=== Section Start ===

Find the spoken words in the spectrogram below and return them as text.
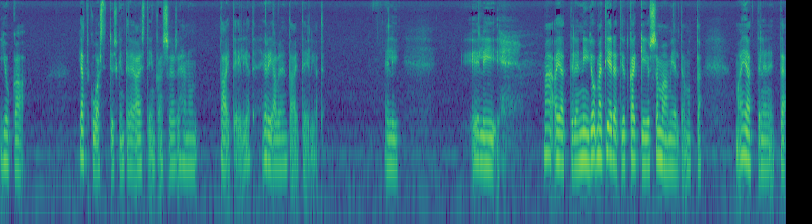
joka jatkuvasti työskentelee aistien kanssa ja sehän on taiteilijat, eri alojen taiteilijat. Eli, eli mä ajattelen niin, jo, mä tiedän, että kaikki ei ole samaa mieltä, mutta mä ajattelen, että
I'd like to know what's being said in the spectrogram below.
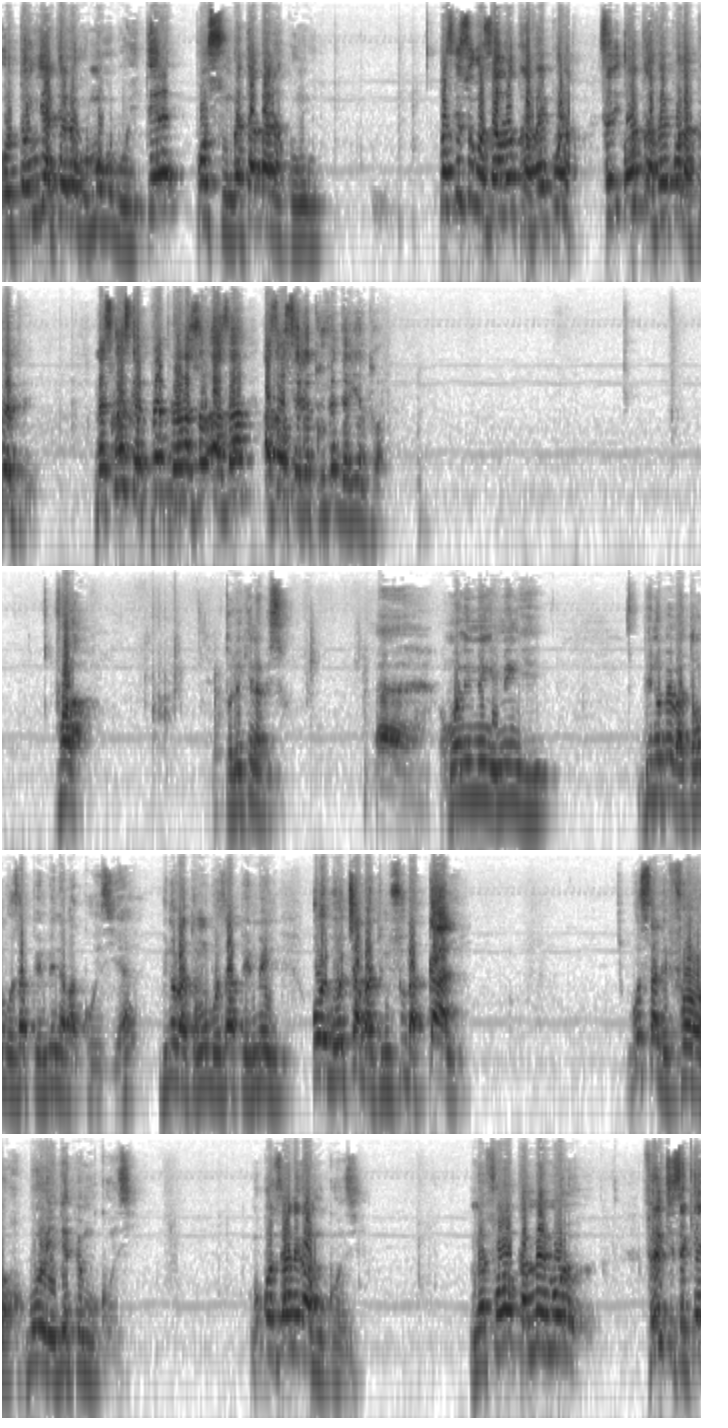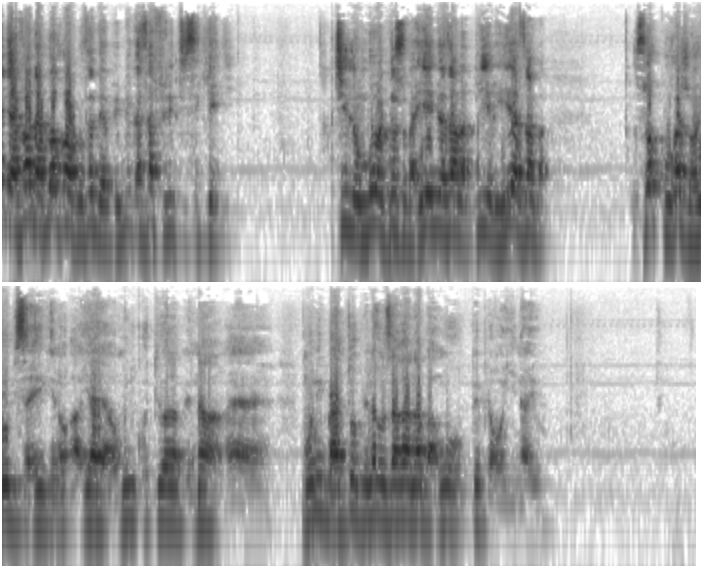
otongi ata eloko moko boye te mpo osunga ata bana congo parce que soki ozala otravaille mpona cestadire otravaille mpona peuple mais ce que peuple wana aza aza ose retrouver derrière toi voilà toleki na biso eh, omoni mingi mingi bino mpe bato yango boza pembeni na bakonzi eh? bino bato yango boza pembeni oyo botya bato mosusu bakale bosala effort boyede mpe mokonzi mokonzi ane kaka mokonzi mais fo quand même olo félix tshisekedi avant d'abord kaka président de république aza félix tshisekedi cilombo bato nyonso bayebi aza bapire ye aza zwa courage oyebisa ye keno ah, yaya omoni kote wana mpena eh, moni bato mpena ozaka na bango peuple akoyina yo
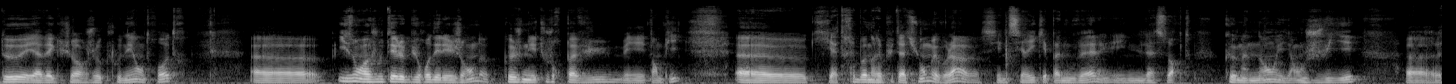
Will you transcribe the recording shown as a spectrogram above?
2 et avec Georges Clounet entre autres. Euh, ils ont rajouté le Bureau des légendes, que je n'ai toujours pas vu, mais tant pis, euh, qui a très bonne réputation, mais voilà, c'est une série qui est pas nouvelle, et ils ne la sortent que maintenant, et en juillet. Euh,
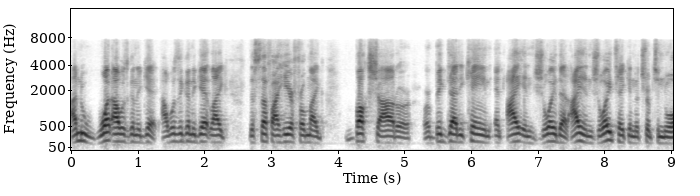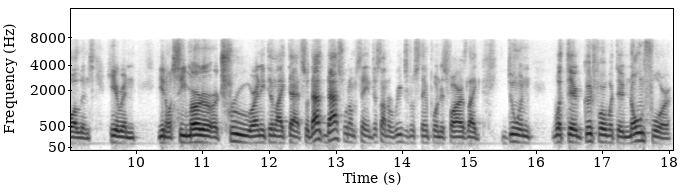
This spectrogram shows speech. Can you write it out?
I knew what I was gonna get. I wasn't gonna get like the stuff I hear from like Buckshot or or Big Daddy Kane, and I enjoy that. I enjoy taking the trip to New Orleans, hearing you know C Murder or True or anything like that. So that that's what I'm saying, just on a regional standpoint, as far as like doing what they're good for, what they're known for,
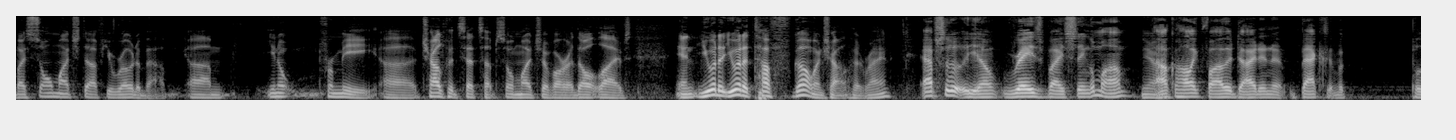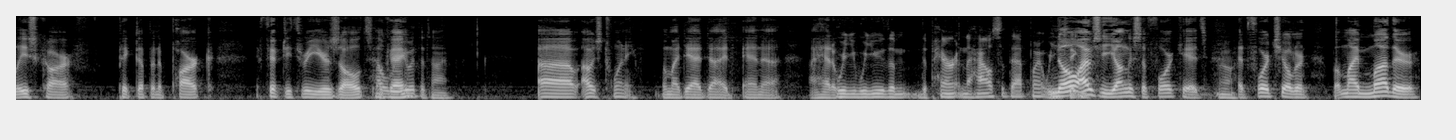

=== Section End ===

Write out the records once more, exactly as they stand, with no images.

Find the spoken words in the spectrogram below and return them as text.
joka jatkuvasti työskentelee aistien kanssa ja sehän on taiteilijat, eri alojen taiteilijat. Eli, eli mä ajattelen niin, jo, mä tiedän, että kaikki ei ole samaa mieltä, mutta mä ajattelen, että
I'd like to know what's being said in the spectrogram below.
otongi ata eloko moko boye te mpo osunga ata bana congo parce que soki ozala otravaille mpona cestadire otravaille mpona peuple mais ce que peuple wana aza aza ose retrouver derrière toi voilà toleki na biso eh, omoni mingi mingi bino mpe bato yango boza pembeni na bakonzi eh? bino bato yango boza pembeni oyo botya bato mosusu bakale bosala effort boyede mpe mokonzi mokonzi ane kaka mokonzi mais fo quand même olo félix tshisekedi avant d'abord kaka président de république aza félix tshisekedi cilombo bato nyonso bayebi aza bapire ye aza zwa courage oyebisa ye keno ah, yaya omoni kote wana mpena eh, moni bato mpena ozaka na bango peuple akoyina yo
Will you transcribe the recording shown as a spectrogram above?
2 et avec Georges Clounet entre autres. Euh, ils ont rajouté le Bureau des légendes, que je n'ai toujours pas vu, mais tant pis, euh, qui a très bonne réputation, mais voilà, c'est une série qui est pas nouvelle, et ils ne la sortent que maintenant, et en juillet. Euh,
This spectrogram shows speech. Can you write it out?
I knew what I was gonna get. I wasn't gonna get like the stuff I hear from like Buckshot or or Big Daddy Kane, and I enjoy that. I enjoy taking the trip to New Orleans, hearing you know C Murder or True or anything like that. So that that's what I'm saying, just on a regional standpoint, as far as like doing what they're good for, what they're known for,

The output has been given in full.